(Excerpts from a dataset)
========================================

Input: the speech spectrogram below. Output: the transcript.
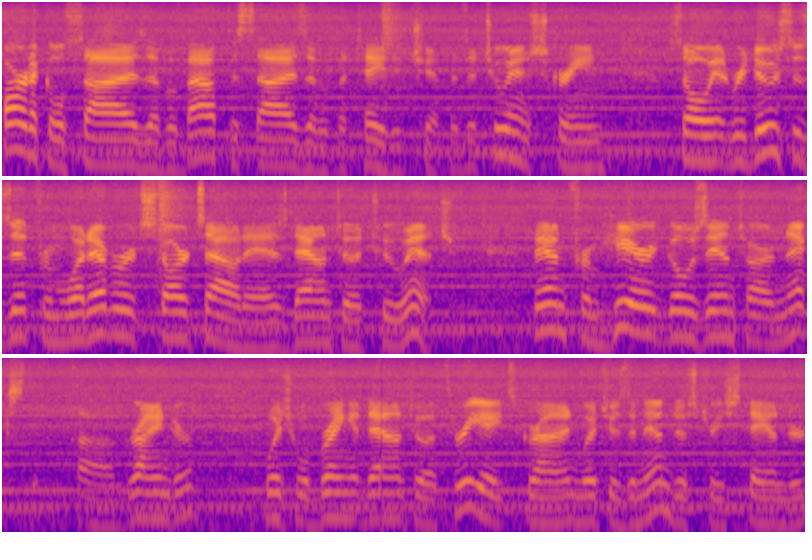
particle size of about the size of a potato chip. It's a two inch screen, so it reduces it from whatever it starts out as down to a two inch. Then from here it goes into our next uh, grinder, which will bring it down to a 3 8 grind, which is an industry standard.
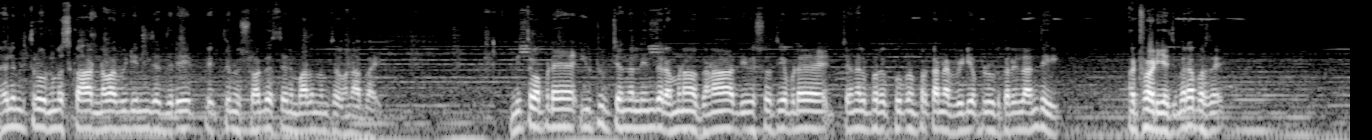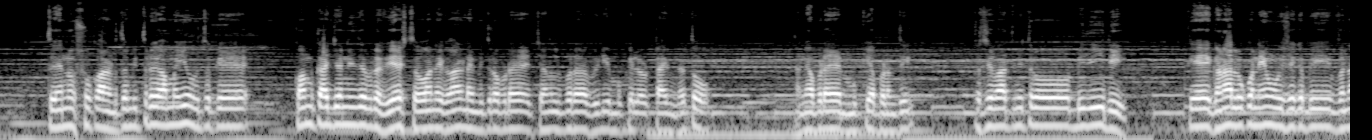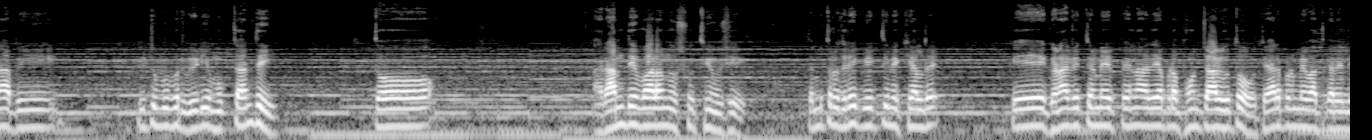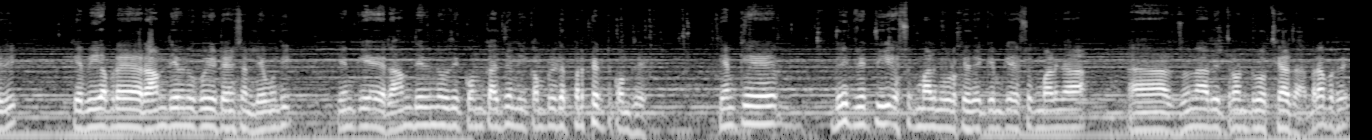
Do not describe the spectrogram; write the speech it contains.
Hello મિત્રો, નમસ્કાર. નવા વિડીયોની અંદર દરેક વ્યક્તિનું સ્વાગત છે અને મારું નામ છે વનાભાઈ. મિત્રો, આપણે યુટ્યુબ ચેનલની અંદર હમણાં ઘણા દિવસોથી આપણે ચેનલ પર કોઈ પણ પ્રકારના વીડિયો અપલોડ કરેલા નથી. અઠવાડિયાથી બરાબર છે? તો એનું શું કારણ? તો મિત્રો, આમાં એવું હતું કે કામકાજની અંદર આપણે વ્યસ્ત હોવાને કારણે મિત્રો, આપણે ચેનલ પર વીડિયો મૂકેલો ટાઈમ નહોતો અને આપણે મૂક્યા પણ નથી. પછી વાત મિત્રો બીજી રહી કે ઘણા લોકોને એવું હોય છે કે ભાઈ વના ભાઈ યુટ્યુબ ઉપર વીડિયો મૂકતા નથી. તો રામદેવવાળાનું શું થયું છે? તો મિત્રો, દરેક વ્યક્તિને ખ્યાલ રહે કે ઘણા વ્યક્તિને મેં પહેલાં જે આપણા ફોન ચાલુ હતો, ત્યારે પણ મેં વાત કરી લીધી કે ભાઈ આપણે રામદેવનું કોઈ ટેન્શન લેવું નથી. કેમ કે રામદેવનું જે કામકાજ છે ને, એ કમ્પ્લીટ પરફેક્ટ કોમ છે. કેમ કે દરેક વ્યક્તિ અશોક માળીને ઓળખે છે. કેમ કે અશોક માળીના જૂના જે ત્રણ ડ્રો થયા હતા, બરાબર છે?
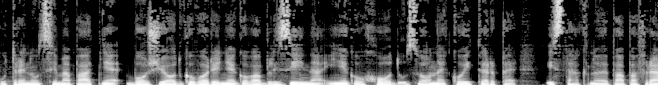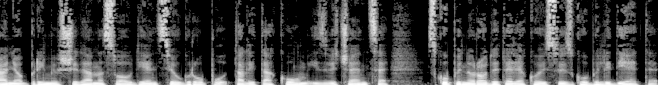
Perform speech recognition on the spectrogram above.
U trenucima patnje Božji odgovor je njegova blizina i njegov hod uz one koji trpe, istaknuo je Papa Franjo primivši danas u audijenciju grupu Talita Kum iz Vičence, skupinu roditelja koji su izgubili dijete.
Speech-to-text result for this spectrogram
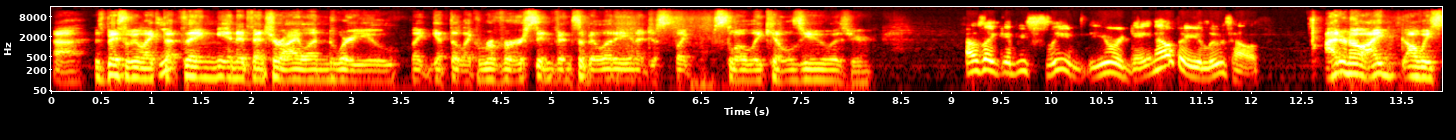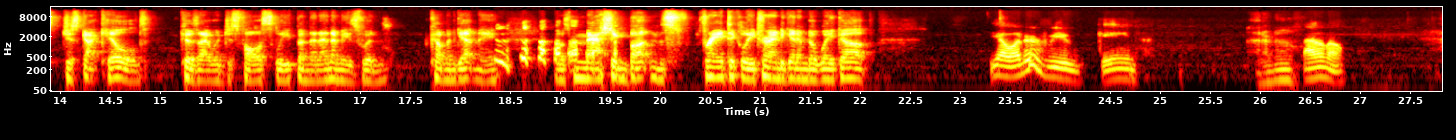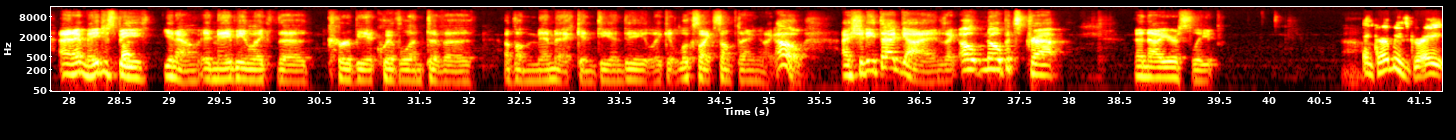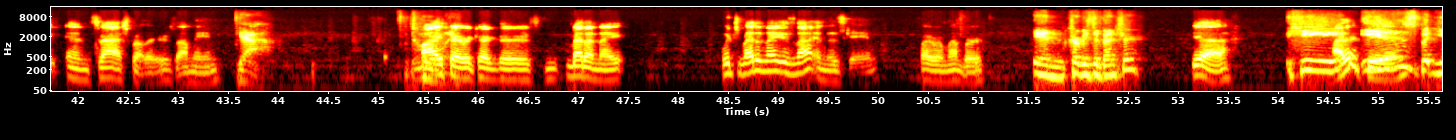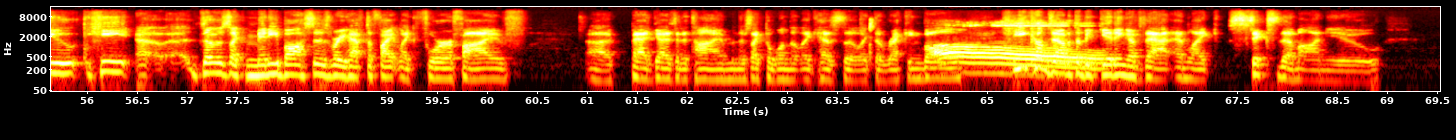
Uh, it's basically like that thing in Adventure Island where you like get the like reverse invincibility and it just like slowly kills you as you're. I was like, if you sleep, do you regain health or you lose health? I don't know. I always just got killed because I would just fall asleep and then enemies would come and get me. I was mashing buttons frantically trying to get him to wake up. Yeah, I wonder if you gain. I don't know. I don't know. and it may just be you know it may be like the kirby equivalent of a of a mimic in d&d like it looks like something like oh i should eat that guy and it's like oh nope it's a trap and now you're asleep. Uh, And Kirby's great in Smash Brothers. I mean, yeah. My favorite character is Meta Knight, which Meta Knight is not in this game, if I remember. in kirby's adventure? Yeah, he is but you he uh, those like mini bosses where you have to fight like four or five uh bad guys at a time and there's like the one that like has the like the wrecking ball Oh, he comes out at the beginning of that and like six them on you,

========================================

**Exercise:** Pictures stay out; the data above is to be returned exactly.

**Your response:**
Input: the speech spectrogram below. Output: the transcript.
particle size of about the size of a potato chip. It's a two inch screen, so it reduces it from whatever it starts out as down to a two inch. Then from here it goes into our next uh, grinder, which will bring it down to a 3 8 grind, which is an industry standard.
Do not describe the spectrogram; write the speech it contains.
Hello મિત્રો, નમસ્કાર. નવા વિડીયોની અંદર દરેક વ્યક્તિનું સ્વાગત છે અને મારું નામ છે વનાભાઈ. મિત્રો, આપણે યુટ્યુબ ચેનલની અંદર હમણાં ઘણા દિવસોથી આપણે ચેનલ પર કોઈ પણ પ્રકારના વીડિયો અપલોડ કરેલા નથી. અઠવાડિયાથી બરાબર છે? તો એનું શું કારણ? તો મિત્રો, આમાં એવું હતું કે કામકાજની અંદર આપણે વ્યસ્ત હોવાને કારણે મિત્રો, આપણે ચેનલ પર વીડિયો મૂકેલો ટાઈમ નહોતો અને આપણે મૂક્યા પણ નથી. પછી વાત મિત્રો બીજી રહી કે ઘણા લોકોને એવું હોય છે કે ભાઈ વના ભાઈ યુટ્યુબ ઉપર વીડિયો મૂકતા નથી. તો રામદેવવાળાનું શું થયું છે? તો મિત્રો, દરેક વ્યક્તિને ખ્યાલ રહે કે ઘણા વ્યક્તિને મેં પહેલાં જે આપણા ફોન ચાલુ હતો, ત્યારે પણ મેં વાત કરી લીધી કે ભાઈ આપણે રામદેવનું કોઈ ટેન્શન લેવું નથી. કેમ કે રામદેવનું જે કામકાજ છે ને, એ કમ્પ્લીટ પરફેક્ટ કોમ છે. કેમ કે દરેક વ્યક્તિ અશોક માળીને ઓળખે છે. કેમ કે અશોક માળીના જૂના જે ત્રણ ડ્રો થયા હતા, બરાબર છે?
Perform speech recognition on the spectrogram above.
U trenucima patnje Božji odgovor je njegova blizina i njegov hod uz one koji trpe, istaknuo je Papa Franjo primivši danas u audijenciju grupu Talita Kum iz Vičence, skupinu roditelja koji su izgubili dijete.
Speech-to-text result for this spectrogram
Uh, it's basically like that thing in Adventure Island where you like get the like reverse invincibility and it just like slowly kills you as you're. I was like, if you sleep, do you regain health or you lose health? I don't know. I always just got killed because I would just fall asleep and then enemies would come and get me. I was mashing buttons frantically trying to get him to wake up. Yeah, I wonder if you gain. I don't know. I don't know. and it may just be you know it may be like the kirby equivalent of a of a mimic in d&d like it looks like something like oh i should eat that guy and it's like oh nope it's a trap and now you're asleep. Uh, And Kirby's great in Smash Brothers. I mean, yeah. My favorite character is Meta Knight, which Meta Knight is not in this game, if I remember. in kirby's adventure? Yeah, he is but you he uh, those like mini bosses where you have to fight like four or five uh bad guys at a time and there's like the one that like has the like the wrecking ball Oh, he comes out at the beginning of that and like six them on you,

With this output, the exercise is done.